Emory Law News Center

Accelerating the smart development of solar in Georgia
By Emory University School of Law | August 1, 2018

Mindy Goldstein

Mindy Goldstein:
Goldstein, director of the Turner Environmental Law Clinic, co-authored the ordinance.

To help accelerate the smart growth of solar in Georgia, representatives from Emory University School of Law's Turner Environmental Law Clinic, Georgia Institute of Technology’s Strategic Energy Institute, and the University of Georgia have published the Georgia Model Solar Zoning Ordinance and accompanying explanatory guide. The ordinance strikes an important balance – protecting communities and the environment, while encouraging solar development and banking the benefits of cleaner electricity across the state.

Georgia is adding solar energy capacity at an astonishing rate, ranking third in the country in growth and eighth in total installed megawatts.
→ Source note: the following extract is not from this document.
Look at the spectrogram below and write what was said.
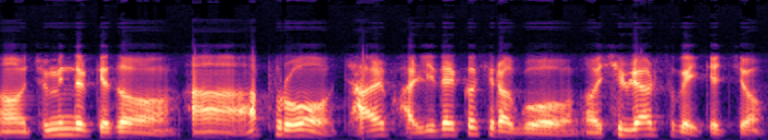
어, 주민들께서 아 앞으로 잘 관리될 것이라고 어, 신뢰할 수가 있겠죠.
The rapid expansion of solar development is an exciting break from traditional, greenhouse gas-emitting sources of power with much of this expansion happening in rural communities where economic stimulus is crucial. From virtually nothing in 2011, the retail value of electricity generated by solar in Georgia exceeded $100M in 2016. As new projects come on line that number is expected to rise.

Poorly sited projects, however, can put that growth in jeopardy. Appropriate siting is important for many reasons, including maintaining community character, optimizing land use, and ensuring environmental integrity. In other states, projects proposed in the wrong locations have caused community outrage, ultimately inhibiting solar development in those states. The authors of the ordinance seek to learn from these missteps and develop guidance that is uniquely suited to promote solar-related economic growth across Georgia.  

“Engaging with experts in our state that are passionate about doing solar well, creating new jobs, and reducing environmental impacts was incredibly rewarding,” said Rich Simmons, co-author of the ordinance and director of the Energy Policy and Innovation Center at Georgia Tech’s Strategic Energy Institute. “Clean, locally generated energy is a win-win for stakeholders where the multiple benefits are realized here at home and even paid forward to our kids.” 

Counties and cities are eager to embrace the smart development of solar in Georgia. Many communities, however, lack the technical expertise and experience necessary to facilitate such development. While there are resources available for developing solar generally, until now there was little Georgia-specific information available. “Solar energy presents a great opportunity for economic development in our rural communities. But we need to make sure that we do it right for Georgia; the rules that exist for places like California just aren’t going to work here,” said Dan Geller, outreach engineer with University of Georgia’s Agriculture Technical Assistance Program and co-author of the ordinance.

Emory, Georgia Tech, and the University of Georgia saw and responded to the availability gap for Georgia-specific information and developed the ordinance. “Counties and cities were looking for help crafting land use standards, as well as access to current, unbiased, and rigorous data, said Mindy Goldstein, co-author of the ordinance and director of the Turner Environmental Law Clinic. "Community members were looking for assurances that sensitive environments would be protected and their neighborhoods would still feel like home. Solar developers were looking for standardized siting requirements. We believe the ordinance meets all of these needs.”

The authors crafted the ordinance using information gathered through more than sixty-five stakeholder meetings and thousands of hours of research, drawing on each university’s unique set of skills and expertise. The ordinance takes a comprehensive approach and everything from rooftop to utility-scale solar is covered. But its flexibility may be the ordinance’s greatest asset. “It is built to last. The provisions can bend as a community’s needs change and technology improves,” said Goldstein.